Computers are now part of the BIRs collection effort. Rene Baņez has installed 3,487 documentary stamp-electronic imprinting machines to identified users. E-filing of returns and payment of tax is onstream. A number of BIR forms may now be downloaded from the BIR website. At the Bureau of Customs, Antonio Bernardo is using information technology is decrease procedural steps and reduce the number of required signatures (you know how much that saves the importer) on the processing of papers, lodgement is done electronically through the internet, and data exchange linkages are being established with the relevant government agencies.
The carrot and stick technique has proven effective in both agencies. Training programs, salary upgrades, standard setting and identification of accountabilities are the focus of BIRs personnel strategy. Seven thousand nine hundred eighty eight BIR employees attended the bureaus 120 seminars on the Code of Conduct.

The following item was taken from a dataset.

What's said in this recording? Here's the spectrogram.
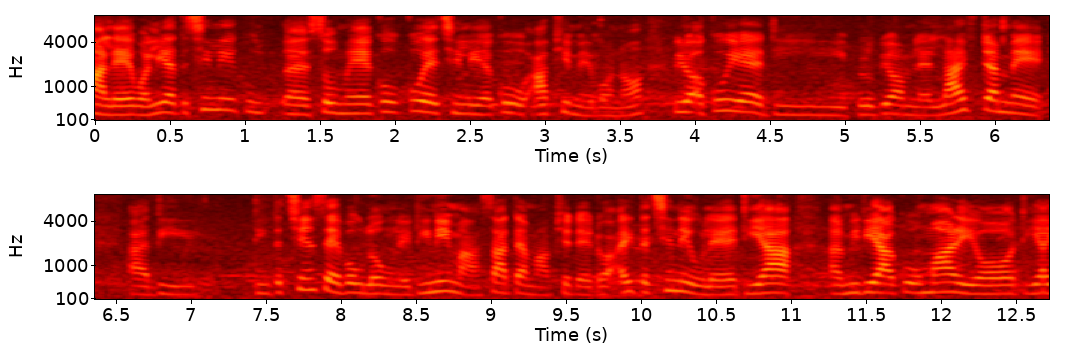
မှာလည်းဝါလီကတချင်းလေးကူအဲစုံမဲကိုကိုယ့်ရဲ့ချင်းလေးကိုကိုအားဖြစ်မယ်ပေါ့နော်ပြီးတော့အကိုရဲ့ဒီဘယ်လိုပြောရမလဲ live တက်မဲ့အာဒီ ဒီတချင်းဆယ်ပုတ်လုံးကိုလေဒီနေ့မှာစတက်မှာဖြစ်တဲ့အတွက်အဲ့ဒီတချင်းတွေကိုလည်းဒီကမီဒီယာအကိုအမတွေရောဒီက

At the same time, the stick, when necessary, has fallen without hesitation: eleven cases for dismissal and seven cases for suspension of erring employees have been forwarded to the Department of Finance.
One thousand two hundred three customs personnel have undergone ethics workshops and seminars on public accountability conducted by the Bureau of Customs in coordination with the Office of the Ombudsman. On the other side of the coin, eight administrative cases were filed, from January to March of 2002 (as compared to seven for the whole of 2001) and five more were charged the following April.

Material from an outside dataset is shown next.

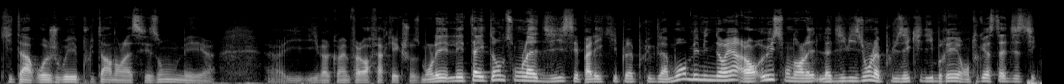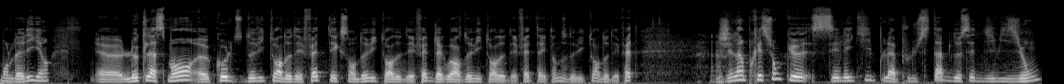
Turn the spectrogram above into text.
quitte à rejouer plus tard dans la saison, mais euh, il, il, va quand même falloir faire quelque chose. Bon les, les Titans on l'a dit, c'est pas l'équipe la plus glamour, mais mine de rien, alors eux ils sont dans la, la division la plus équilibrée, en tout cas statistiquement de la ligue. Hein. Euh, le classement, Colts 2 victoires de défaite, Texans 2 victoires de défaite, Jaguars 2 victoires de défaite, Titans 2 victoires de défaite. J'ai l'impression que c'est l'équipe la plus stable de cette division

The effectiveness of these measures are reflected in their revenue collections. Wooing the taxpayer showed immediate results. The BIR collected P861 million through the DST electronic imprinting machines. The Voluntary Assessment Program (which was favorably endorsed in the August 6 and September 3, 2001 issues of this column) gave the government P3.47 billion. For 2001, actual collections exceeded target goals by P621 million, achieving a 7.73 percent improvement over the 2000 revenues.
The jury is still out on the collection impact of Bernardos reforms. He came in only last March 14, 2002. The greater part of the credit for the achievements of his bureau goes to his predecessor, Titus Villanueva. But, even then, under his young watch, some welcome signs have arrived, such as in the anti-smuggling front. Just last week, the Bureau of Customs apprehended 10 million worth of smuggled rice in Leyte. This continues the effort of the former Commissioner Titus Villanueva whose anti-smuggling action plan had, since September 2002, caught 16 vessels smuggling 532,696 bags of rice.
More significant, detractors apparently have began to try to undermine Commissioner Bernardo with the canard that he and his staff are "drowning" and are unable to live up to their responsibilities. Detractors are invariably an indication that the remedies are starting to take effect; established corruption is under threat.
Ive got bad news for those people. Tony Bernardo, like Rene Baņez, is no babe in the wood. They were not born yesterday. In my classroom, they had undergone the moral equivalent of the tough times they are facing now. They were taught to work hard and harder still when the going got rough. They were trained to bite, never to let go. They were made, literally and figuratively, to run, with fire in their guts and a furnace in their hearts. They were shown how to continue looking at the stars even as they were biting the dust so they could rise with limbs of steel. Be not mislead by the meekness of their mien and the mildness of their manner. We taught them well at the Ateneo. They will deliver.